A Cloud hangs over your Heads and ours; before this reaches you, it may probably burst upon us; let us then (before the remembrance of former Kindness is obliterated) once more repeat those Appellations which are ever grateful in our Ears; let us entreat Heaven to avert our Ruin, and the Destruction that threatens our Friends, Brethren and Countrymen, on the other side of the Atlantic.
Ordered, That the Address be published and a number of them sent by Mr. Penn to England.
(3) The Letter to the Lord Mayor, &c.,
Permit the Delegates of the people of twelve ancient colonies, to pay your Lordship, and the very respectable body of which you are head, the just tribute of gratitude and thanks, for the virtuous and unsolicited resentment you have shown to the violated rights of a free people. The city of London, my Lord, having in all ages, approved itself the patron of liberty, and the support of just government, against lawless tyranny and oppression, cannot fail to make us deeply sensible of the powerful aid, our cause must receive from such advocates. A cause, my Lord, worthy the support of the first city in the world, as it involves the fate of a great continent, and threatens to shake the foundations of a flourishing, and, until lately, a happy empire.
North America, my Lord, wishes most ardently for a lasting connection with Great Britain on terms of just and equal liberty; less than which generous minds will not offer, nor brave and free ones be willing to receive.
A cruel war has at length been opened against us, and whilst we prepare to defend ourselves like the descendants of Britons, we still hope that the mediation of wise and good citizens, will at length prevail over despotism, and restore harmony and peace, on permanent principles, to an oppressed and divided empire.
Ordered, That the above Letter be fairly transcribed, and signed by the president, and sent by Mr. Penn.
(4) Letter to Penn and Agents [Edited]
The unjust and cruel system of colony administration has occasioned the meeting of another Congress.
We have again appealed to the justice of our sovereign for protection against the destruction which his Ministers meditate for his American subjects. This Petition to his Majesty you will please, Gentlemen, to present to the King with all convenient expedition, after which we desire it may be given to the public. We likewise send you our second application to the equity and interest of our fellow subjects in Great Britain, and also a Declaration setting forth the causes of our taking up arms: Both …be immediately put to press, and communicated as universally as possible.

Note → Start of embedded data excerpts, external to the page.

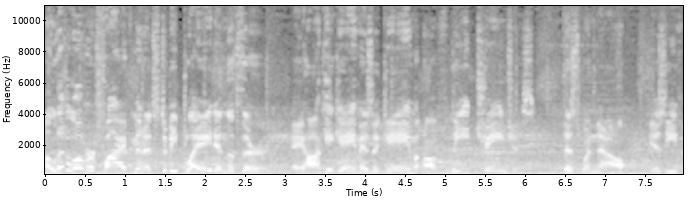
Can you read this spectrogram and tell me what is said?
A little over five minutes to be played in the third. A hockey game is a game of lead changes. This one now is even.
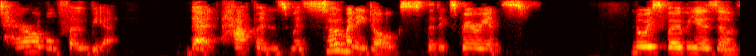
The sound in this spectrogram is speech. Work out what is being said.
terrible phobia that happens with so many dogs that experience noise phobias of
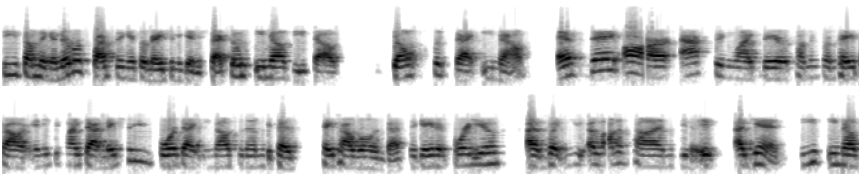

The Congress entertain the highest sense of the wise and worthy interposition of the Lord Mayor and Livery of London, in favor of injured America. They have expressed this, their sense, in a letter to his Lordship and the livery, which we desire may be presented in the manner most agreeable to that respectable body.
You will oblige us, Gentlemen, by giving the most early information to the Congress, and to the speakers of our respective assemblies, of your proceeding in this business, and such further intelligence as you may judge to be of importance to America in this great contest.
Adjourned until Monday at 9 o’Clock.
Edited with commentary by Gordon Lloyd.